Who Will Listen to the Voices of Veterans Calling for Peace? | Sojourners

Who Will Listen to the Voices of Veterans Calling for Peace?

I watched helplessly as the snow fell on stubborn veterans and police officers at the White House gates. On December 16, Veterans for Peace (VFP) organized a brief rally followed by a nonviolent act of civil resistance at the White House demanding an end to the U.S. wars and occupations in Afghanistan, Pakistan, Iraq, and Yemen. VFP organizers expected this to be the largest veteran-led resistance since the wars in Iraq and Afghanistan began.

I often feel like a talking head advocating for issues that I am only familiar with, but have never experienced. However, bearing witness to former members of the armed services so vividly calling for an end to a war they participated in struck me as the purist form of activism. These men and women were asking the president to keep his promise. While President Obama had pledged during his campaign to "change the mindset that leads us to war," the deadline of troop withdrawal from Afghanistan is being rumored to be pushed back an additional 3 years, and the war looks destined to become the United States' longest war.

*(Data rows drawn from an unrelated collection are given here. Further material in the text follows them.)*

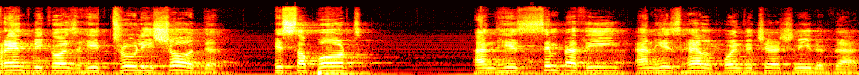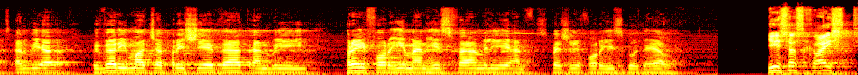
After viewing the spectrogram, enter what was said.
friend because he truly showed his support and his sympathy and his help when the church needed that. And we, are, we very much appreciate that and we pray for him and his family and especially for his good health. Jesus Christ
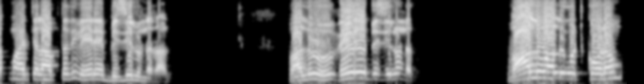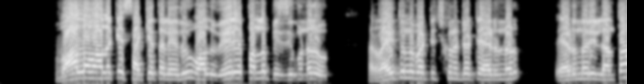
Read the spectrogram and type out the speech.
ఆత్మహత్యలు ఆపుతుంది వేరే బిజీలు ఉన్నారు వాళ్ళు వాళ్ళు వేరే బిజీలు ఉన్నారు వాళ్ళు వాళ్ళు కొట్టుకోవడం వాళ్ళ వాళ్ళకే సఖ్యత లేదు. వాళ్ళు వేరే పనులు బిజీగా ఉన్నారు రైతులను పట్టించుకునేటట్టు ఏడున్నారు. ఏడున్నారు వీళ్ళంతా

How many more voices will it take for President Obama, his administration, and military officials to understand that it is time to leave this war and appropriate non-militarized solutions? Demonstrators young and old called out chants and familiar songs of protest: "We shall overcome," "we shall not be moved," and a familiar John Lennon cry of "give peace a chance" rang through the freezing wind.

The war in Afghanistan is now entering its 10th year. As party politics continue to divide the debate over the country's budget deficit, our defense spending is often overlooked. In 2010, defense and security spending was estimated at around $715 billion (20 percent of the federal budget). The war is not fought only in Afghanistan, but is fought over a systemic battlefield -- which includes military actions in Afghanistan, Iraq, Yemen, Pakistan, and the management of almost 800 U.S. military bases throughout the world. This war is not sustainable.

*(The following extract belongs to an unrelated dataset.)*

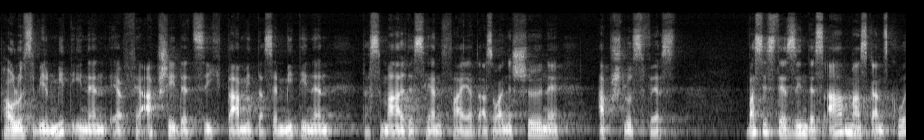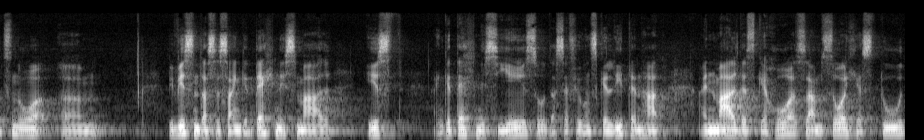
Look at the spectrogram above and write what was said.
Paulus will mit ihnen, er verabschiedet sich damit, dass er mit ihnen das Mahl des Herrn feiert. Also eine schöne Abschlussfest. Was ist der Sinn des Abendmahls? Ganz kurz nur. Ähm, wir wissen, dass es ein Gedächtnismahl ist, ein Gedächtnis Jesu, das er für uns gelitten hat, ein Mahl des Gehorsams, solches tut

I often jump to statistics when trying to rationalize an argument against injustice. However, as I watched these veterans strap themselves to the White House gates, I remembered the individual. The unnecessary sacrifice made by these men and women has been forgotten. Fiscally, war is impractical; emotionally, war is destructive; spiritually, war is immoral. God is our greatest advocate.

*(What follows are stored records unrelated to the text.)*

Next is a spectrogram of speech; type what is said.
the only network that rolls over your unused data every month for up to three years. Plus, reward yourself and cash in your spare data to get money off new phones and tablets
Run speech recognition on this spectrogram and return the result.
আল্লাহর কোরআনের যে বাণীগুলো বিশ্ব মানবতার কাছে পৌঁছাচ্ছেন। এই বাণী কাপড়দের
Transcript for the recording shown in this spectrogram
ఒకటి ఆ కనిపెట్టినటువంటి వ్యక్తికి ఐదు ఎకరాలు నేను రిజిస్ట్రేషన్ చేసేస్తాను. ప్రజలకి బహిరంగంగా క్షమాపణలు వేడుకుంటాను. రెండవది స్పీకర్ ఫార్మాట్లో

As the snow fell harder and I could no longer feel my feet, I prayed to God and petitioned for a transforming change to the global mindset that has led us to war and asked that we may know peace.

Hannah Lythe is a policy and outreach associate at Sojourners.